In Italy the master's degree is equivalent to the two-year Laurea magistrale, which can be earned after a Laurea (a three-year undergraduate degree, equivalent to a bachelor's degree). In particular fields, namely law, pharmacy and medicine, this distinction is not made. University courses are therefore single and last five to six years, after which the master's degree is awarded (in this case referred to as Laurea magistrale a ciclo unico). The old Laurea degree (Vecchio Ordinamento, Old Regulations), which was the only awarded in Italy before the Bologna process, is equivalent to the current Laurea Magistrale.
Master's candidates undertaking research are typically required to complete a thesis comprising some original research and ranging from seventy to two-hundred pages. Some fields may require candidates to study at least one foreign language if they have not already earned sufficient foreign-language credits. Some faculties require candidates to defend their thesis, but many do not. Those that do not often have a requirement of taking two additional courses, minimum, in lieu of preparing a thesis.
Many departments, especially those in which students have research or teaching responsibilities, offer tuition-forgiveness and a stipend that pays for most expenses. At some elite universities, there may be a minimum stipend established for all Ph.D. students, as well as a tuition waiver. The terms of these stipends vary greatly, and may consist of a scholarship or fellowship, followed by teaching responsibilities. At many elite universities, these stipends have been increasing, in response both to student pressure and, especially, to competition among the elite universities for graduate students.
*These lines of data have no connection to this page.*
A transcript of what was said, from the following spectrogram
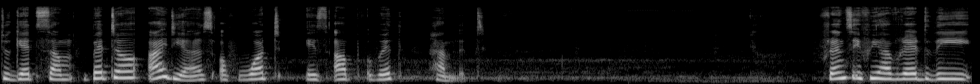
to get some better ideas of what is up with Hamlet. Friends, if you have read the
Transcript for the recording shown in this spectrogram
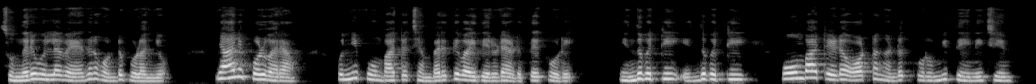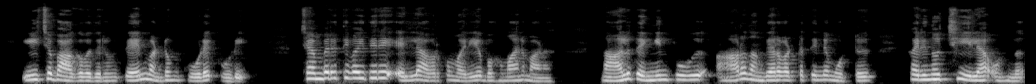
സുന്ദരിമുല്ല വേദന കൊണ്ട് പുളഞ്ഞു. ഞാനിപ്പോൾ വരാം. കുഞ്ഞിപ്പൂമ്പാറ്റ ചെമ്പരത്തി വൈദ്യരുടെ അടുത്തേക്ക് ഓടി. എന്തു പറ്റി? എന്തു പറ്റി? പൂമ്പാറ്റയുടെ ഓട്ടം കണ്ട് കുറുമ്പി തേനീച്ചയും ഈച്ച ഭാഗവതരും തേൻ വണ്ടും കൂടെ കൂടി. ചെമ്പരത്തി വൈദ്യരെ എല്ലാവർക്കും വലിയ ബഹുമാനമാണ്. നാലു തെങ്ങിൻ പൂവ് ആറു നന്ദ്യാർവട്ടത്തിന്റെ മുട്ട് കരിനൊച്ചിയില ഒന്ന്.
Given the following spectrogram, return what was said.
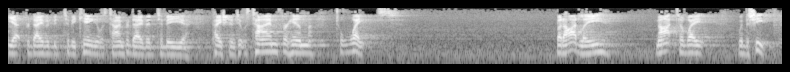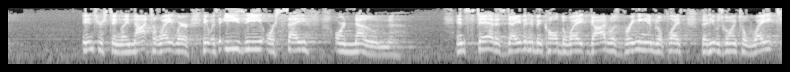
yet for David to be king. It was time for David to be uh, patient. It was time for him to wait. But oddly, not to wait with the sheep. Interestingly, not to wait where it was easy or safe or known Instead, as David had been called to wait, God was bringing him to a place that he was going to wait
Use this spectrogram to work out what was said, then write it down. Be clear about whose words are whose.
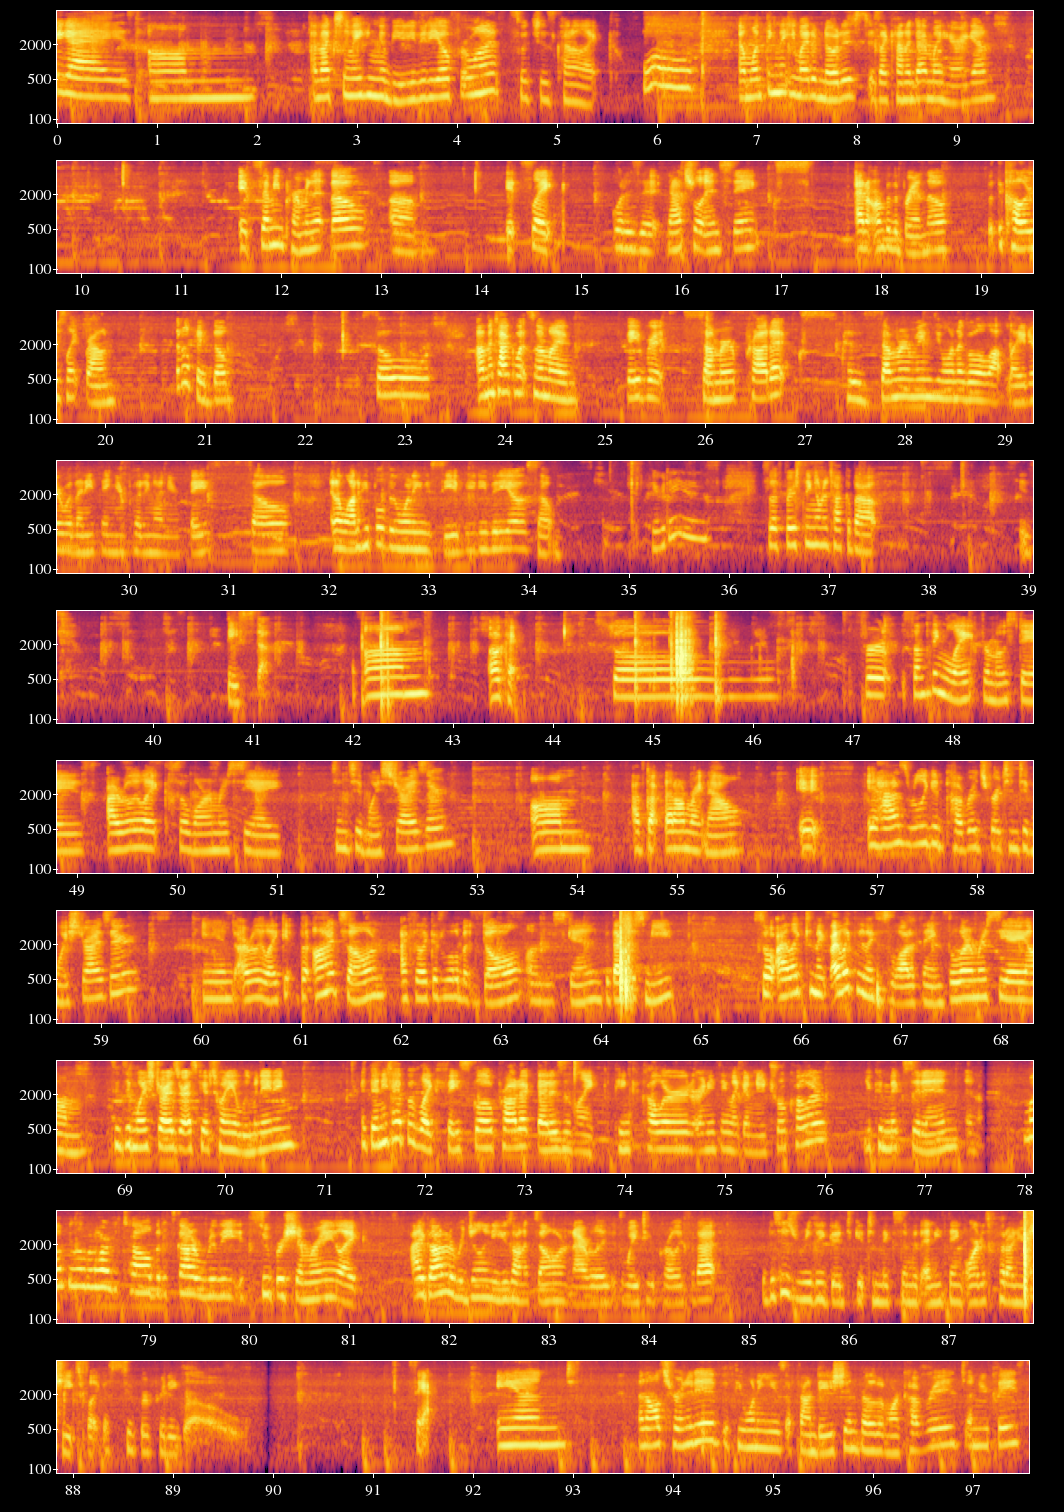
Speaker 1: Hey guys, um, I'm actually making a beauty video for once, which is kind of like, whoa. And one thing that you might have noticed is I kind of dyed my hair again. It's semi-permanent though. Um, it's like, what is it, Natural Instincts. I don't remember the brand though, but the color is light brown. It'll fade though. So, I'm going to talk about some of my favorite summer products because summer means you want to go a lot lighter with anything you're putting on your face. So, and a lot of people have been wanting to see a beauty video, so here it is. So the first thing I'm going to talk about is face stuff. Um, okay. So, for something light for most days, I really like the Laura Mercier Tinted Moisturizer. Um, I've got that on right now. It it has really good coverage for a tinted moisturizer, and I really like it. But on its own, I feel like it's a little bit dull on the skin, but that's just me. So I like to mix. I like to mix a lot of things. The Laura Mercier um, tinted moisturizer SPF 20 illuminating. If any type of like face glow product that isn't like pink colored or anything like a neutral color, you can mix it in, and it might be a little bit hard to tell, but it's got a really it's super shimmery. Like I got it originally to use on its own, and I realized it's way too pearly for that. But this is really good to get to mix in with anything or just put on your cheeks for like a super pretty glow. So yeah. And an alternative if you want to use a foundation for a little bit more coverage on your face.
Postgraduate education, or graduate education in North America, involves learning and studying for academic or professional degrees, academic or professional certificates, academic or professional diplomas, or other qualifications for which a first or bachelor's degree generally is required, and it is normally considered to be part of higher education. In North America, this level is typically referred to as graduate school (or sometimes colloquially as grad school).